After the warranted success and critical acclaim of Aswany’s The Yacoubian Building, I couldn’t resist but to read Friendly Fire, his new collection of stories. I read the book in two sittings as it was simply not possible to leave it alone, while I consciously tried to slow myself down to admire Aswany’s beautiful prose and subtext in each story.
The craft of showing
Aswany is Egyptian so it should come as no surprise that all his stories are set in Egypt and are about Egypt. What is remarkable in each and every story is his ability to ‘show’ the themes he’s tackling. Now this is easily said than done and I’m certain all writers out there know what I’m talking about. Aswany accomplishes this constantly and consistently, which makes for a visual read and the characters, even in a two page story, demand the reader’s sympathy.
Not only do we see a character’s plight in each story, but we feel for the character on every step of the struggle to overcome the odds. Take for example this piece of dialogue from ‘The Kitchen Boy’:
Hisham nodded. The chairman continued, “You will do what we tell you to do. Be careful not to object or complain. Everything has its price. You want to become a surgeon? Then you have to pay the price, just as we all did – in sweat and toil, abuse and insults. And three years from now, if I like you, I will sign with this very hand the decision appointing you an assistant lecturer at the university. If, on the other hand, I do not like you, I will dispense with your services and you will go back to the Ministry of Health to do donkey work, just like the rest of the donkeys there.”
Layers and subtext
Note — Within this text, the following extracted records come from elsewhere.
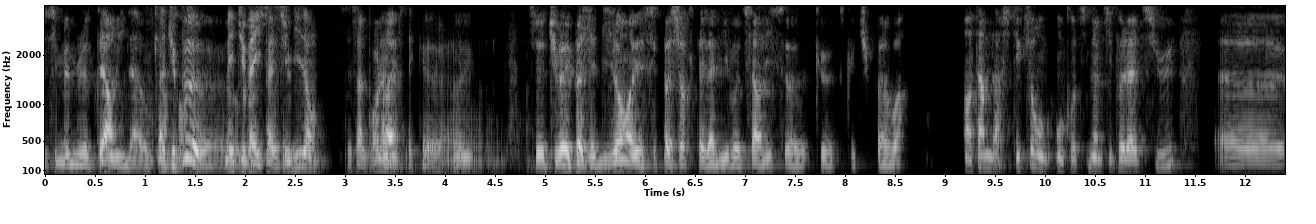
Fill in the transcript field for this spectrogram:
si même le terme, il a aucun bah, tu sens. Tu peux, euh, mais tu vas y passer 10 ans. C'est ça le problème, ouais. c'est que oui. tu vas y passer 10 ans et c'est pas sûr que tu aies le niveau de service euh, que que tu peux avoir. En termes d'architecture, on, on, continue un petit peu là-dessus. Euh,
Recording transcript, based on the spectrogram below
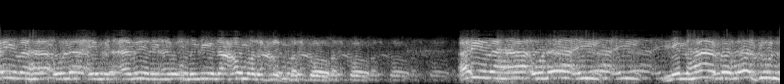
أين هؤلاء من أمير المؤمنين عمر بن الخطاب؟ أين هؤلاء من هذا الرجل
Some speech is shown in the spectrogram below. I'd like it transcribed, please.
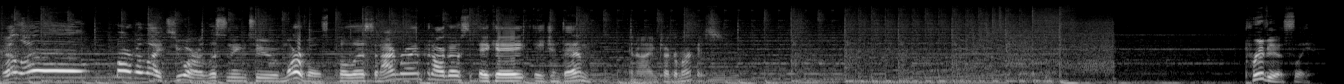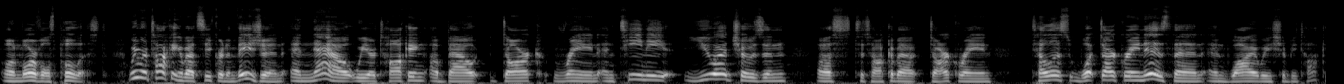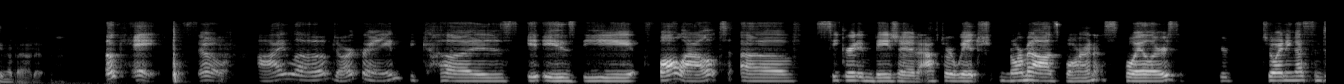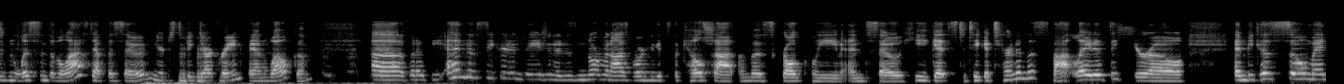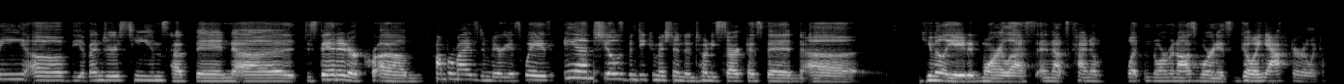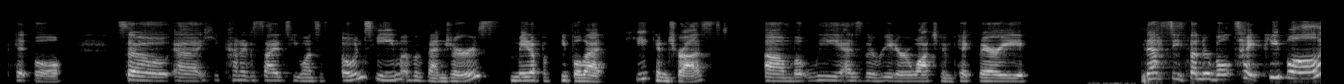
Hello, Marvelites! You are listening to Marvel's Pull List, and I'm Ryan Penagos, aka Agent M. And I'm Tucker Markus. Previously on Marvel's Pull List, we were talking about Secret Invasion, and now we are talking about Dark Reign. And Tini, you had chosen us to talk about Dark Reign. Tell us what Dark Reign is then, and why we should be talking about it. Okay, so I love Dark Reign because it is the fallout of Secret Invasion, after which Norman Osborn, spoilers, you're joining us and didn't listen to the last episode, and you're just a big Dark Reign fan, welcome. Uh, but at the end of Secret Invasion, it is Norman Osborn who gets the kill shot on the Skrull Queen, and so he gets to take a turn in the spotlight as a hero. And because so many of the Avengers teams have been uh, disbanded or um, compromised in various ways, and Shield has been decommissioned, and Tony Stark has been uh, humiliated more or less, and that's kind of what Norman Osborn is going after, like a pit bull. So uh, he kind of decides he wants his own team of Avengers made up of people that he can trust. Um, but we, as the reader, watch him pick very nasty Thunderbolt type people.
Of course, being set in Egypt does require the reader to understand certain nuances of the culture (or similar cultures, mostly in terms of being Islamic and Arabic), and to understand certain nuances of the government (or similar ones like those in many third world countries that lack an authentic functioning democracy). Such background knowledge helps to appreciate more fully the themes of corruption, religious hypocrisy, bureaucracy and false intentions. This knowledge though isn’t necessary , however, to enjoy the pleasure of his writing.
The longer stories have protagonists that are acute in their observations and aware of the difficulties that stand in their way. These characters are fully rounded and it’s easy for the reader to forget that it’s Aswany’s voice, thus keeping the narrator’s voice solely through the protagonist. The layers and character development slowly reveal the subtext in the stories, leaving the reader full with sympathy and understanding.
This collection is a worthy contribution to world literature. There’s also an informative preface to the book in which Aswany talks about how the book came about – or, more precisely, almost how it was never to come about. He seems to be at the peak of his writing powers and should be read both for the content of his stories and the style of his writing.